Volume 2, Issue 4 (11-2020)                   IJMCL 2020, 2(4): 41-45 | Back to browse issues page

XML Print

Download citation:
BibTeX | RIS | EndNote | Medlars | ProCite | Reference Manager | RefWorks
Send citation to:

Nazemzadegan G H, Yousefi M. The Effect of Explicit and Implicit Learning on Static Balance. IJMCL. 2020; 2 (4) :41-45
URL: http://ijmcl.com/article-1-43-en.html
Assistant Professor, Department of Behavioral Sciences, Faculty of Educational Sciences and Psychology, Department of Sport Sciences, Shiraz University, Shiraz, Iran
Abstract:   (2100 Views)
Objective: The purpose of this study was to investigate the effect of learning type on balance.
Methods: For this purpose, 80 female students aged 9-12 years who were selected by random cluster sampling and after Flamingo test, they were divided into two groups randomly: explicit learning and implicit learning. The subjects were required to maintain balance on the Stabilometer. The acquisition stage included 24 attempts 60 seconds. Explicit learning groups received feedback while on the device, but the implicit learning group was required to perform a secondary cognitive task in addition to maintaining a balance without receiving feedback.
Results: Analysis of covariance with a significant level of р≤ 0.05 showed that there was no significant difference between explicit and implicit learning in static balance.
Conclusion: The results indicate that the subjects of both groups had improvement in their post-test balance records compared to the pre-test. Therefore, probably the static balance with regard to its subcortical mechanism cannot be influenced by the type of learning.
Full-Text [PDF 267 kb]   (736 Downloads)    
Type of Study: Original Article | Subject: 2. Motor control
Received: 2020/09/18 | Accepted: 2020/10/19 | Published: 2020/11/5

1. Abdoli, B., Ashayeri, H., Bagherzadeh, F., & Farrokhi, A. (2004). Comparison of the effect of hidden and explicit learning on chain reaction time. Motion Magazine, 19.
2. Bond, K. M., & Taylor, J. A. (2015). Flexible explicit but rigid implicit learning in a visuomotor adaptation task. Journal of neurophysiology, 113(10), 3836-3849. [DOI:10.1152/jn.00009.2015]
3. Maxwell, J. P., Capio, C. M., & Masters, R. S. (2017). Interaction between motor ability and skill learning in children: application of implicit and explicit approaches. European journal of sport science, 17(4), 407-416.‏ [DOI:10.1080/17461391.2016.1268211]
4. Nejati, Vahid, Izadi Najafabadi, Entezari. (2014) Comparative study of explicit and implicit motor learning of dominant and non-dominant hand in young people. Jundishapur Medical Journal (12) 2, 187-177.
5. Orrell, A. J., Eves, F. F., & Masters, R. S. (2006). Implicit motor learning of a balancing task. Gait & posture, 23(1), 9-16.‏ [DOI:10.1016/j.gaitpost.2004.11.010]
6. Shea, CH., Wulf, G., Whitacre, CA. and Park, JH. (2001). Surfing the implicit wave. The Quarterly Journal of Experimental Psychology: Section A. 54(3):841-62. [DOI:10.1080/713755993]
7. Shumway-Cook, A., & Woollacott, M. H. (2001). Theory and Practical Applications.‏

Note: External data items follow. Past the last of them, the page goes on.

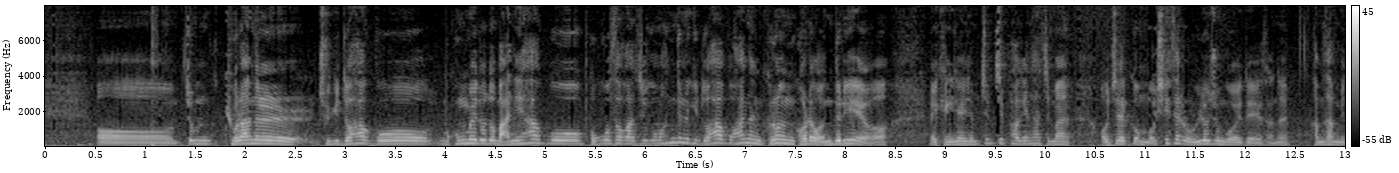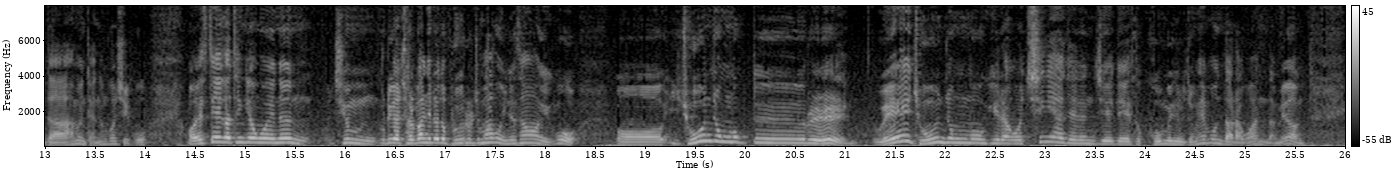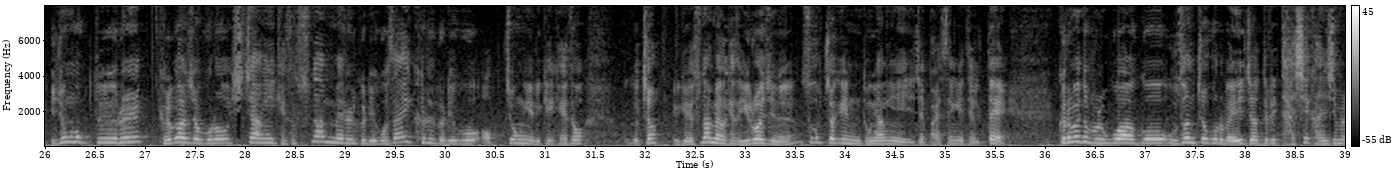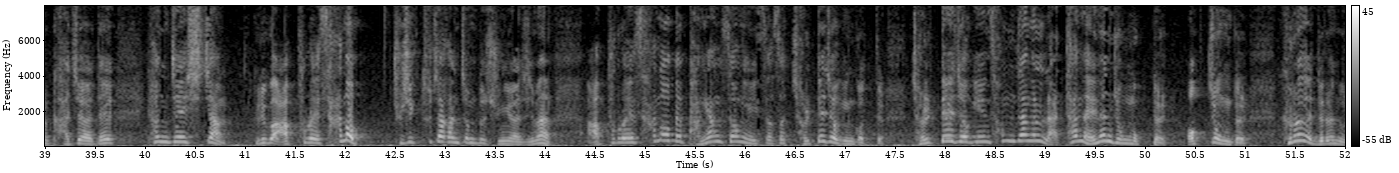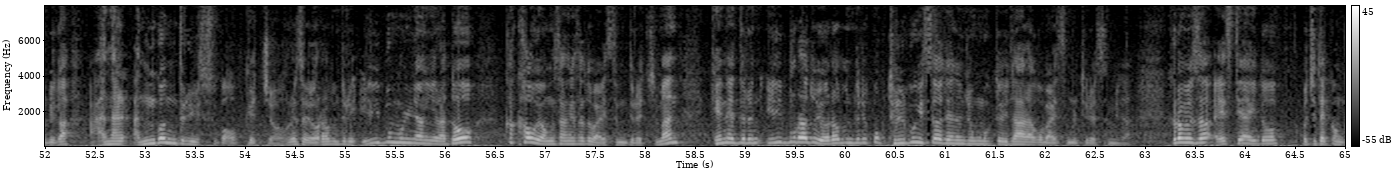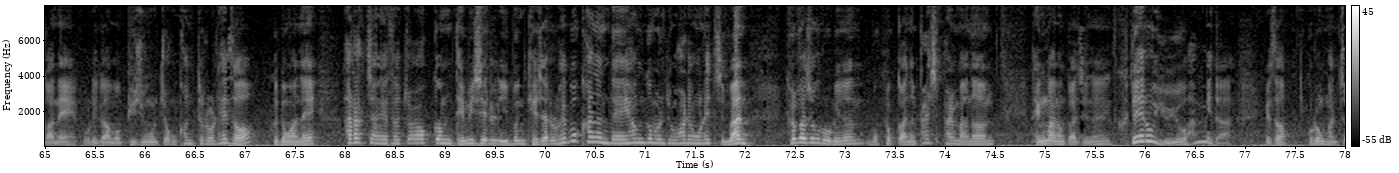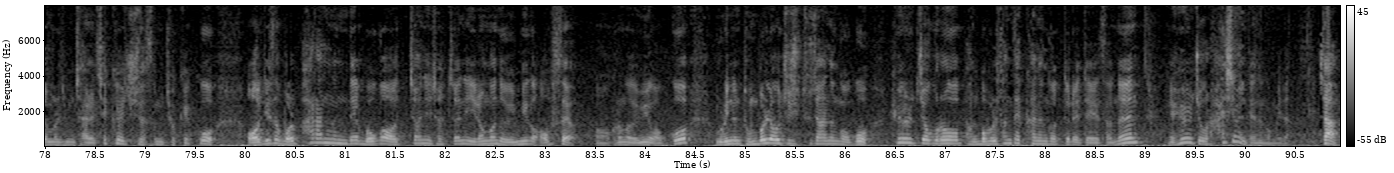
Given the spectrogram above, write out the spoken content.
어, 좀 교란을 주기도 하고, 뭐 공매도도 많이 하고, 보고서 가지고 뭐 흔들기도 하고 하는 그런 거래원들이에요. 예, 굉장히 좀 찝찝하긴 하지만, 어찌됐건 뭐 시세를 올려준 거에 대해서는 감사합니다 하면 되는 것이고, 어, SDI 같은 경우에는 지금 우리가 절반이라도 보유를 좀 하고 있는 상황이고, 어, 이 좋은 종목들을 왜 좋은 종목이라고 칭해야 되는지에 대해서 고민을 좀 해본다라고 한다면 이 종목들을 결과적으로 시장이 계속 순환매를 그리고 사이클을 그리고 업종이 이렇게 계속 그렇죠? 이게 순환매가 계속 이루어지는 수급적인 동향이 이제 발생이 될 때 그럼에도 불구하고 우선적으로 메이저들이 다시 관심을 가져야 될 현재 시장 그리고 앞으로의 산업 주식 투자 관점도 중요하지만 앞으로의 산업의 방향성에 있어서 절대적인 것들, 절대적인 성장을 나타내는 종목들, 업종들 그런 애들은 우리가 안, 할, 안 건드릴 수가 없겠죠. 그래서 여러분들이 일부 물량이라도 카카오 영상에서도 말씀드렸지만 걔네들은 일부라도 여러분들이 꼭 들고 있어야 되는 종목들이다 라고 말씀을 드렸습니다. 그러면서 SDI도 어찌됐건 간에 우리가 뭐 비중을 조금 컨트롤해서 그동안에 하락장에서 조금 데미지를 입은 계좌를 회복하는 데 현금을 좀 활용을 했지만 결과적으로 우리는 목표가는 88만원, 100만원까지는 그대로 유효합니다. 그래서 그런 관점을 좀 잘 체크해 주셨으면 좋겠고 어디서 뭘 팔았는데 뭐가 어쩌니 저쩌니 이런 건 의미가 없어요. 어, 그런 건 의미가 없고 우리는 돈 벌려고 주식 투자하는 거고 효율적으로 방법을 선택하는 것들에 대해서는 효율적으로 하시면 되는 겁니다. 자,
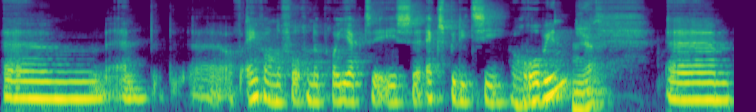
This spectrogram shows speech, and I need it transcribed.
Um, en of een van de volgende projecten is Expeditie Robin. Ja. Um,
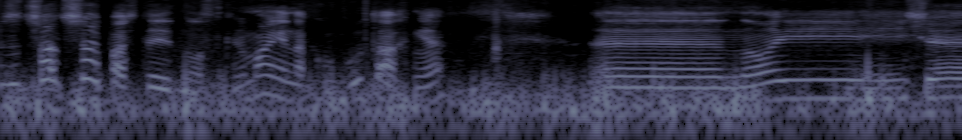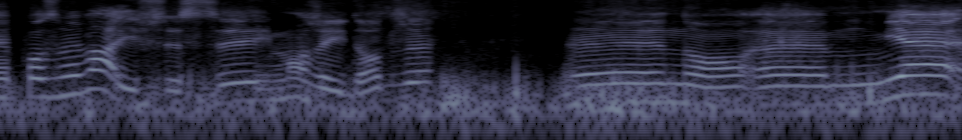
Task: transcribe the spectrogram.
zaczęła trzepać te jednostki. Ma je na kogutach, nie? E, No i się pozmywali wszyscy i może i dobrze. E, No, mnie,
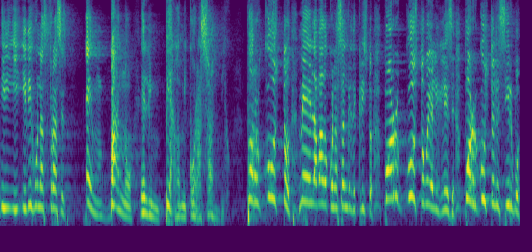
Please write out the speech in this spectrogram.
Y, dijo unas frases, en vano he limpiado mi corazón, dijo. Por gusto me he lavado con la sangre de Cristo. Por gusto voy a la iglesia. Por gusto le sirvo.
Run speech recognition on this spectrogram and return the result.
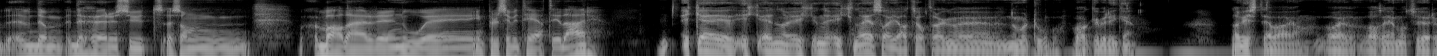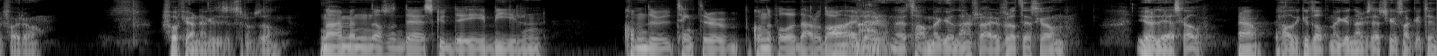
det, det høres ut som Var det noe impulsivitet i det her? Ikke, ikke, når- ikke, ikke når jeg sa ja til oppdrag nummer- nummer to på Aker Brygge. Da visste jeg hva, hva, hva jeg måtte gjøre for å få fjerna disse Tromsdal. Nei, men altså, det skuddet i bilen Kom du, tenkte du, kom du på det der og da? Nei, når jeg tar med gunneren, så er det for at jeg skal gjøre det jeg skal. Ja. Jeg hadde ikke tatt med Gunnar hvis jeg skulle snakket til.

Add your comments about this article : Your username or Email:

Send email to the article author

© 2021 CC BY-NC 4.0 | International Journal of Motor Control and Learning

Designed & Developed by : Yektaweb